Reva Klein looks at studies on classroom seating, music appreciation and drama from a new book on putting findings into practice
Children who experience a subject through drama demonstrate a deeper understanding and write about it in a more developed way than those who cover it through discussion.
Small groups of seven to 11-year-olds were divided into two sets to measure the influence of drama on their imaginative writing. One set was involved in five drama sessions with their teacher, covering a number of different themes including litter, outsiders and adventure stories. The other set discussed the same themes. They were iven the task of writing about each session.
When the writing was evaluated, it was found that the drama group wrote nearly 25 per cent more than the discussion group. It used more descriptive vocabulary, described issues with greater complexity, expressed opinions more and, overall, met the writing task more successfully than the discussion group. In three of the writing tasks, however, the discussion group did as well or better than the drama group.

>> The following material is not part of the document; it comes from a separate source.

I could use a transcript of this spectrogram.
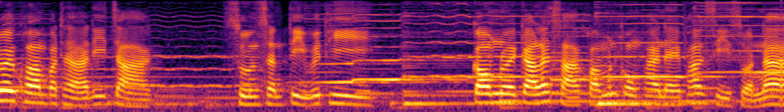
ด้วยความปรารถนาดีจากศูนย์สันติวิธี กองอำนวยการรักษาความมั่นคงภายในภาค 4 ส่วนหน้า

While carefully planned discussion activities are valuable, drama can be even more effective in stimulating thinking and creative writing. And, as many teachers have discovered, its flexibility offers many opportunities in the literacy hour.